Want to read more?

Probiotics for Bloating
Stress and bloating. Can one cause the other?


  1. Gastroenterology & Hepatology, Millenium Medical Publishing. Management Strategies for Abdominal Bloating and Distension. Anna Foley, MBBS, FRACP, Rebecca Burgell, MBBS, FRACP, Peter R. Gibson, MD, FRACP, 2014.
  2. Journal of Neurogastroenterology and Motility. The Role of Visceral Hypersensitivity in Irritable Bowel Syndrome: Pharmacological Targets and Novel Treatments. Mohammad H Farzaei, Roodabeh Bahramsoltani. Oct 2016.
  3. Iranian Red Crescent Medical Journal. Kowsar Medical Institute. Prevention and Treatment of Flatulence From a Traditional Persian Medicine Perspective. Bagher Larijani, Mohammad Medhi Esfahani, Arman Zargaran. Apr 2016.
  4. Journal of Neurogastroenterology and Motility. The Role of Visceral Hypersensitivity in Irritable Bowel Syndrome: Pharmacological Targets and Novel Treatments. Mohammad H Farzaei, Roodabeh Bahramsoltani. Oct 2016.

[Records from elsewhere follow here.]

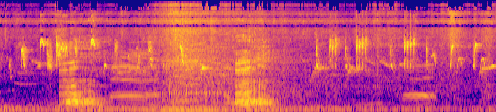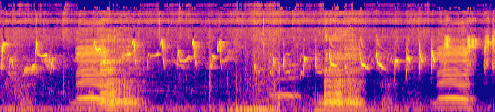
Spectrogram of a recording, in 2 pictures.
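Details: A herd of tame cattle returning together to the barn from grazing: short and long moos come every few seconds, some deep and rough, amid steady chirping of birds in the countryside.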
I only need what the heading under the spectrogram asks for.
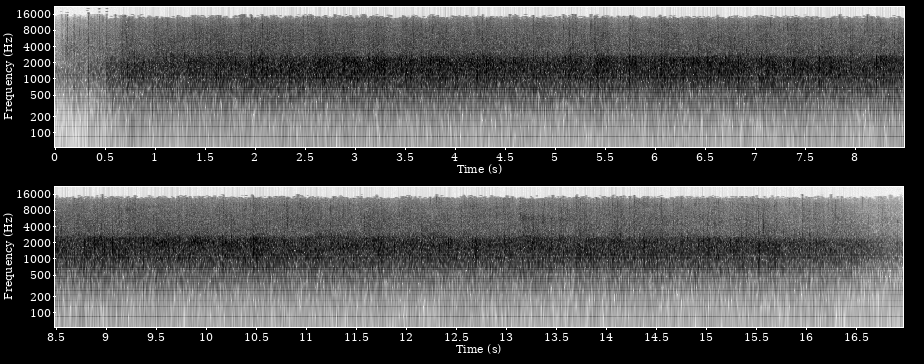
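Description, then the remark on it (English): A crowd applauds steadily for about sixteen seconds, a dense, even wash of clapping that fades in quickly, holds at a constant loudness, and tapers slightly at the end, with no voices. “Everybody claps for love.”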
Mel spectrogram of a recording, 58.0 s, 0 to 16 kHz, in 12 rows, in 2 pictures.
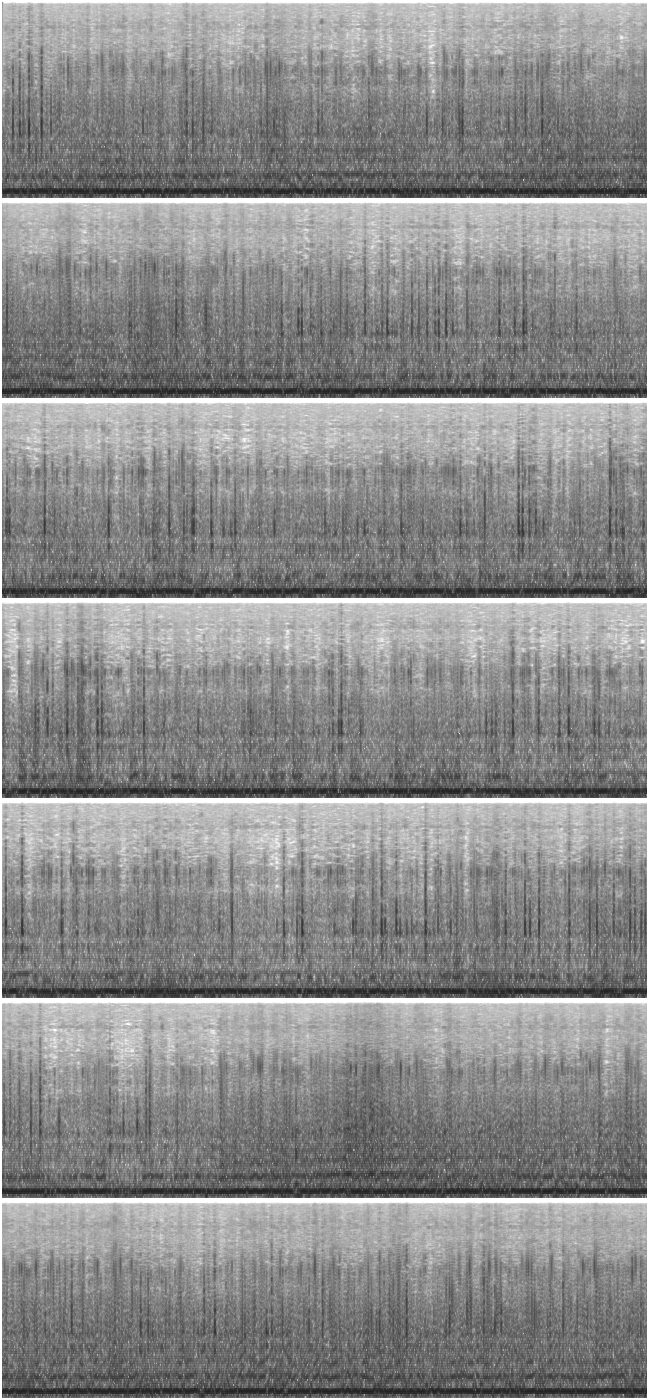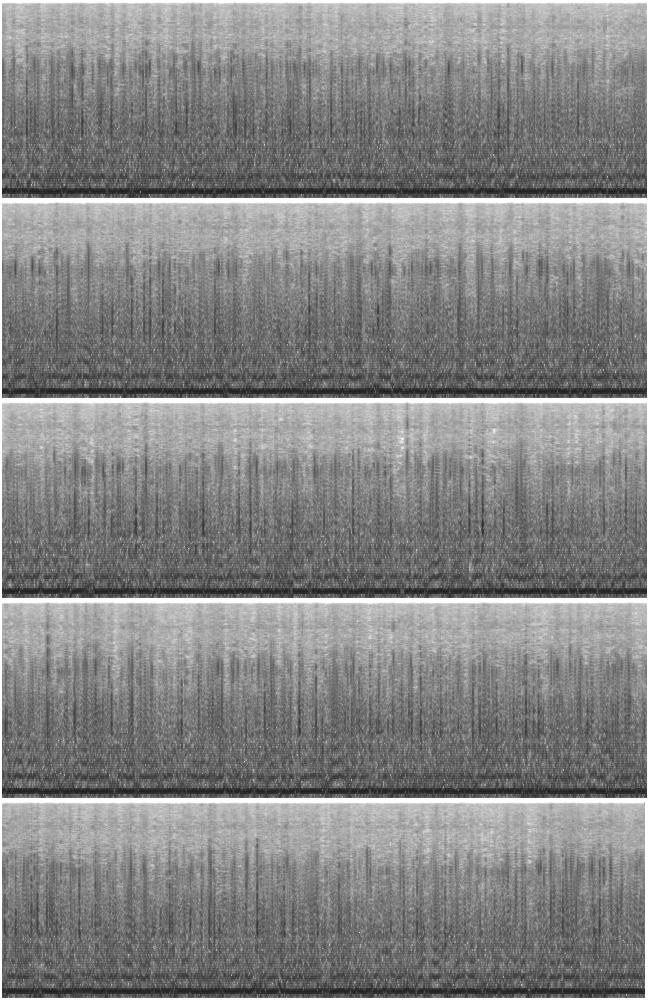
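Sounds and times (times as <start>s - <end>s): wind and road rumble: 0.0s - 58.0s.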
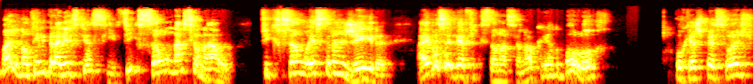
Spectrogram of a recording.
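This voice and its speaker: This man talks at a moderate pace in a high voice, animated, with very wide pitch swings. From Brazil, Bahia. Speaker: fantasy writer. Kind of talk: talk on literary creation. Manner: animated storytelling.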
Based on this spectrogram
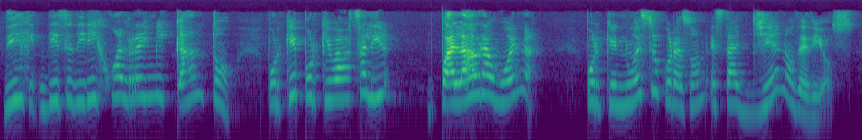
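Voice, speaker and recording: A middle-aged woman teaching a Bible lesson to a women's group, speaking loudly and emphatically. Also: high-pitched, expressive, measured pace, dull audio. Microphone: phone.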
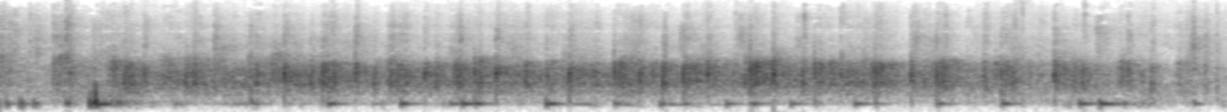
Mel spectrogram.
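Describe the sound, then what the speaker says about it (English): A church congregation claps together at the close of a service, a brisk, steady run of hand claps from many people that holds for several seconds before tapering slightly. "Give the Lord a big hand clap today."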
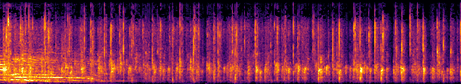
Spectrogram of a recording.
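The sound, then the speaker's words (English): An audience bursts into sustained applause, many hands clapping in a dense, steady patter that fills the room, with some cheering or voices briefly audible at the start. “Can we have a huge round of applause?”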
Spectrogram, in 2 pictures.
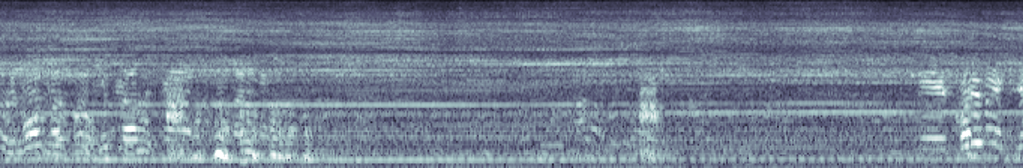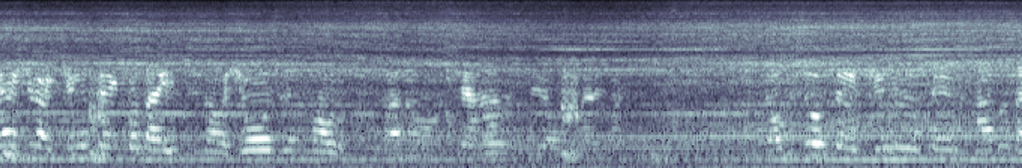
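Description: A model helicopter engine buzzes steadily in flight.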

  5. Williams EA1, Stimpson J, Wang D, Plummer S, Garaiova I, Barker ME, Corfe BM.. (2009). Clinical trial: a multistrain probiotic preparation significantly reduces symptoms of irritable bowel syndrome in a double-blind placebo-controlled study. Alimentary pharmacology and therapeutics. 29 (1), 97-103.
  6. Frontiers in Endocrinology. The Role of Short-Chain Fatty Acids From Gut Microbiota in Gut-Brain Communication. Ygor Parladore Silva, Andressa Bernardi, and Rudimar Luiz Frozz. 2020.
  11. Williams EA1, Stimpson J, Wang D, Plummer S, Garaiova I, Barker ME, Corfe BM.. (2009). Clinical trial: a multistrain probiotic preparation significantly reduces symptoms of irritable bowel syndrome in a double-blind placebo-controlled study.. Alimentary pharmacology and therapeutics. 29 (1), 97-103.